**EXERCISE**
Below are the records; print exactly the lines from the one with "Fill in the" through the last, both included, and leave the pictures out.

**EXERCISE MATERIAL**
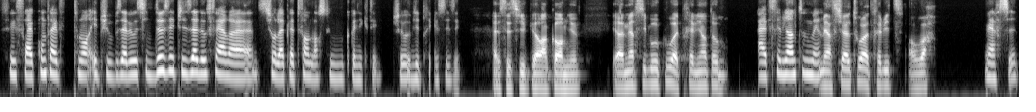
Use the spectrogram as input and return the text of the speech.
C'est ça, complètement. Et puis vous avez aussi deux épisodes offerts euh, sur la plateforme lorsque vous vous connectez. Je vais oublié de préciser. Ah, c'est super, encore mieux. Et, merci beaucoup, à très bientôt. À très bientôt, merci. Merci à toi, à très vite. Au revoir. Merci.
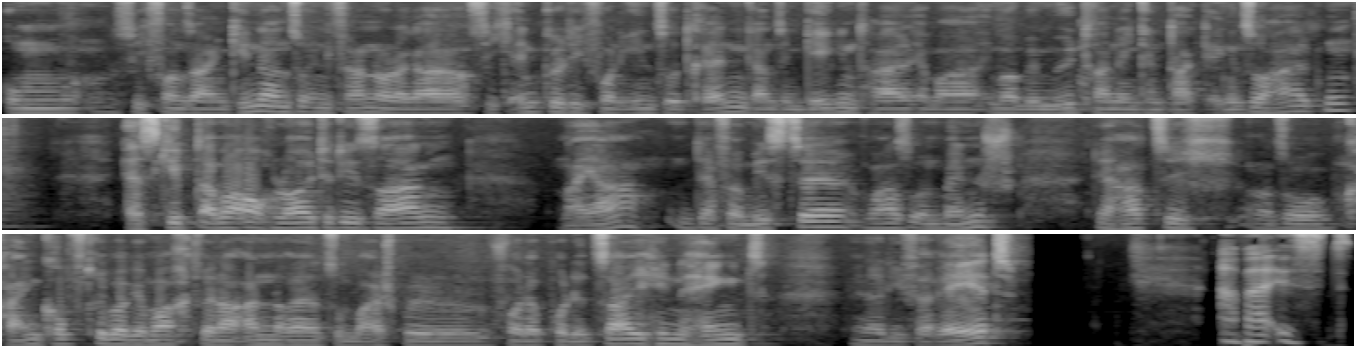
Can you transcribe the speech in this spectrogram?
um sich von seinen Kindern zu entfernen oder gar sich endgültig von ihnen zu trennen. Ganz im Gegenteil, er war immer bemüht daran, den Kontakt eng zu halten. Es gibt aber auch Leute, die sagen, naja, der Vermisste war so ein Mensch, der hat sich also keinen Kopf drüber gemacht, wenn er andere zum Beispiel vor der Polizei hinhängt, wenn er die verrät. Aber ist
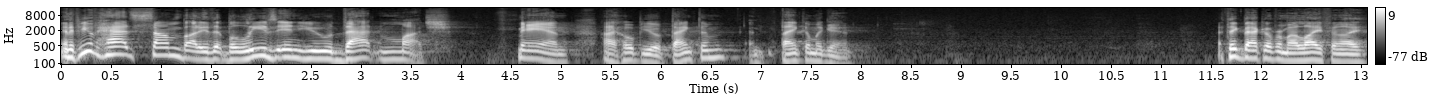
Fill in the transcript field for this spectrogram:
And if you've had somebody that believes in you that much, man, I hope you have thanked them and thank them again. I think back over my life and I,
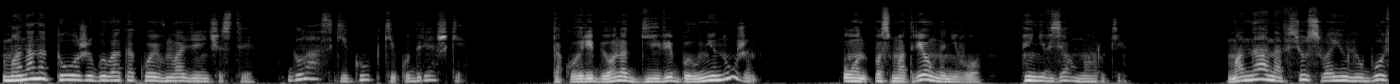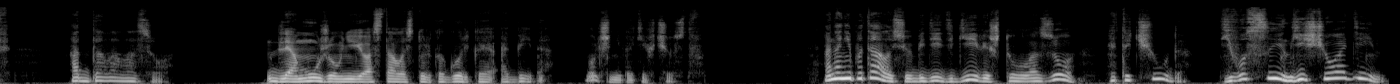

**RESULT FOR THIS TASK**
Fill in the transcript field for this spectrogram:
And if you've had somebody that believes in you that much, man, I hope you have thanked them and thank them again. I think back over my life and I,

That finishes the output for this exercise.